Each candidate will take the stage individually and in alphabetical order, first making introductory remarks and then answering questions from DeMint, Republican Rep. Steve King (IA) and Dr. Robert George, the founder of the conservative group American Principles Project and a Princeton University professor.

On ABC, DeMint cut Perry some slack when asked if he was concerned Perry’s political past as a Democrat who supported Al Gore for president in 1988.

“We know people change,” DeMint answered. “Reagan was a Democrat, and I want to look at what the governor has done, as governor as Texas.”

Rep. Steve King (R-IA), reached by telephone earlier this week, said he had some questions about Perry’s record as well.

“Hopefully we’ll get some real position statements out of Governor Perry,” King said, specifically noting “quotes that showed up sometimes back in 2001,” the year Perry signed into law the Texas DREAM Act, which allows in-state tuition for college students born to undocumented parents.

Former South Carolina GOP chairman Barry Wynn, who is also on the forum’s advisory committee, said Perry’s two big appearances this week -- first at the forum and then at the NBC/Politico debate in California on Wednesday -- will both be crucial for Perry as the first time many voters will see him explain his policy positions.

“I think the performance in South Carolina and two days later in California will really be the first time a lot of people say, ‘Oh, well I like this guy, now how does he perform? So I think this is going to be very important for him,” said Wynn, a top fundraiser for George W. Bush, who also served as Rudy Giuliani’s South Carolina chairman in 2008.
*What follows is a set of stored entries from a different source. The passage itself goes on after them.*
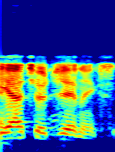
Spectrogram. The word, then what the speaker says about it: iatrogenics: Iatrogenics.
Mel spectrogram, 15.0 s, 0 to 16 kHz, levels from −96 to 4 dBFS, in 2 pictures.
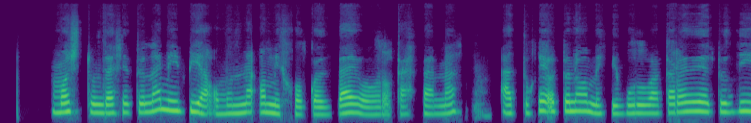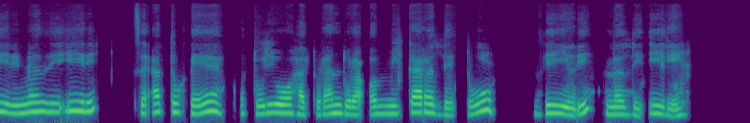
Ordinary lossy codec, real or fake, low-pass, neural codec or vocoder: AAC, 48 kbps; fake; 14.4 kHz; autoencoder, 48 kHz, 32 numbers a frame, DAC-VAE, trained on Japanese speech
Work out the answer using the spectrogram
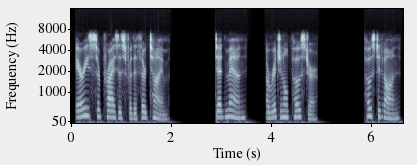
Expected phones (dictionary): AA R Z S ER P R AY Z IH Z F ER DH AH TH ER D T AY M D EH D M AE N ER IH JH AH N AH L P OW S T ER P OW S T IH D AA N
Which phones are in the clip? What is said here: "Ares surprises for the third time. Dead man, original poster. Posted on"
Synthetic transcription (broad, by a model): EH R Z S ER P R AY Z IH Z F ER DH AH TH ER D T AY M D EH D M AE N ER IH JH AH N L P OW S T ER P OW S T IH D N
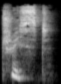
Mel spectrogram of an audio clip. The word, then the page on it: tryst: British English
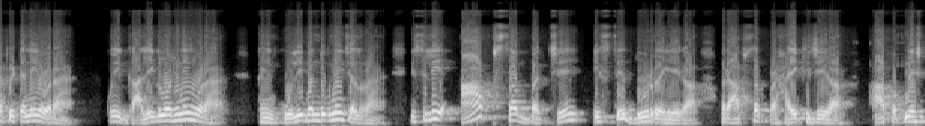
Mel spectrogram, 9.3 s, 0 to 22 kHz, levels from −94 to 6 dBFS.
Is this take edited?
no; 0 cuts

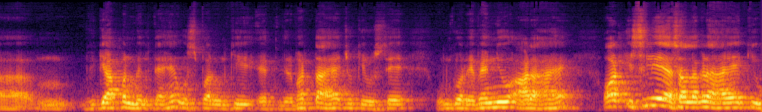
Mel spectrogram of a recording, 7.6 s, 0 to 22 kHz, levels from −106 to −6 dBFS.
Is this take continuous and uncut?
yes; 0 cuts

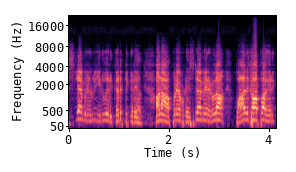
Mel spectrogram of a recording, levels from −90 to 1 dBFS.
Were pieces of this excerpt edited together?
no; 0 cuts

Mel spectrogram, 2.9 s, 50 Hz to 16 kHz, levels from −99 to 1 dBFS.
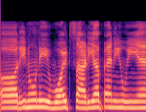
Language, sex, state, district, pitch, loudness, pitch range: Hindi, female, Chhattisgarh, Raipur, 200 Hz, -12 LUFS, 200-215 Hz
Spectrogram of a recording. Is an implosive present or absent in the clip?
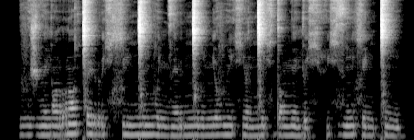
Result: absent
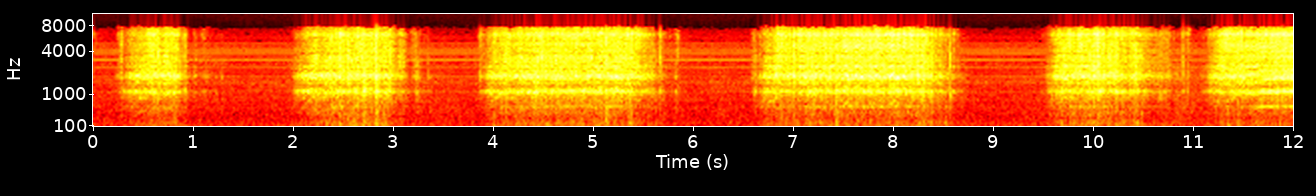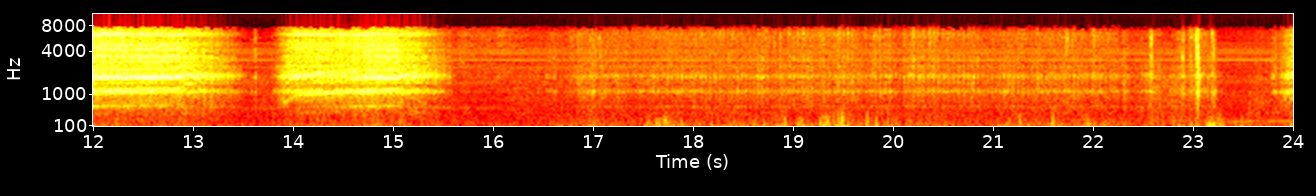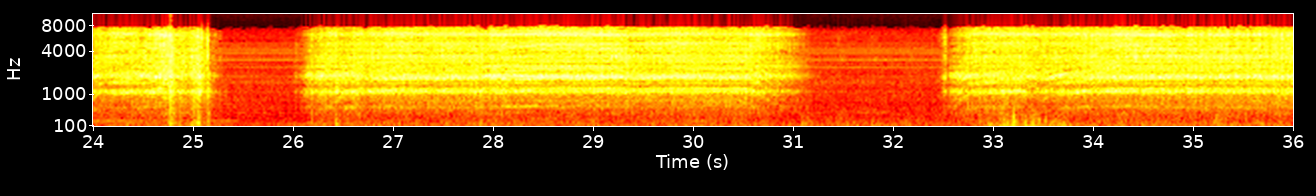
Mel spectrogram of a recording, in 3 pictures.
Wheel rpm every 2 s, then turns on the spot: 30, 60, 100, 80, 70, 60, 80, 90, 20, 20, 20, 30, 40, 120, 160, 70, 80, 160.
16-24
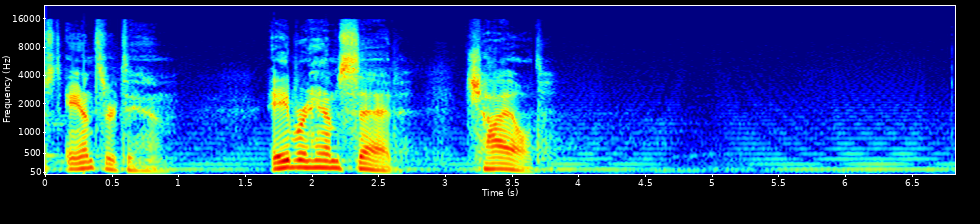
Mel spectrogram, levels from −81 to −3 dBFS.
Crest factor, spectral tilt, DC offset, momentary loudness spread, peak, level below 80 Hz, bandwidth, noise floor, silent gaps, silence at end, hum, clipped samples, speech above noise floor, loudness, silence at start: 18 dB; -4.5 dB/octave; under 0.1%; 21 LU; 0 dBFS; -50 dBFS; 16.5 kHz; -50 dBFS; none; 0.55 s; none; under 0.1%; 35 dB; -15 LUFS; 0 s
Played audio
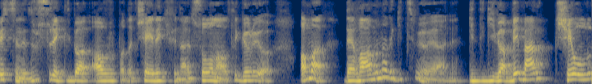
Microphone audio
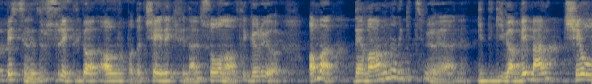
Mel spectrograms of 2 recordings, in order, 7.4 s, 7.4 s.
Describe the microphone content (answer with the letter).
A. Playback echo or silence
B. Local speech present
A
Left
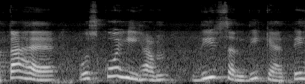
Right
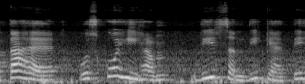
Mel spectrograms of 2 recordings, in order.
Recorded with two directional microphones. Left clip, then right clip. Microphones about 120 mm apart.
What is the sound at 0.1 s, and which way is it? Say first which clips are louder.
A woman's voice: left 1 dB; 20° left (ahead or behind).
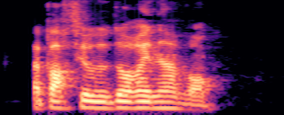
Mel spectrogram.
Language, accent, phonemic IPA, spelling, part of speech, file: French, France, /a paʁ.tiʁ də dɔ.ʁe.na.vɑ̃/, à partir de dorénavant, adverb, LL-Q150 (fra)-à partir de dorénavant.wav
- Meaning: from now on, from this day forward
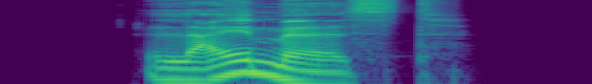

DeMint said on CNN that the forum was a chance for him to “find the candidates who understand the principles of American exceptionalism and have the character, the courage, and the confidence to actually lead the greatest nation in the world.”

King said he’s particularly interested to ask candidates about their specific plans for the economy. He said that while he’s ”hearing from each of the candidates on what’s wrong with Obama has done economically,” he’s not seeing the full package.

“What would be all the steps, how would they flesh this out, where are all the components of an economic policy?” he asked. “That’s not been addressed very well by any of the candidates at this point.”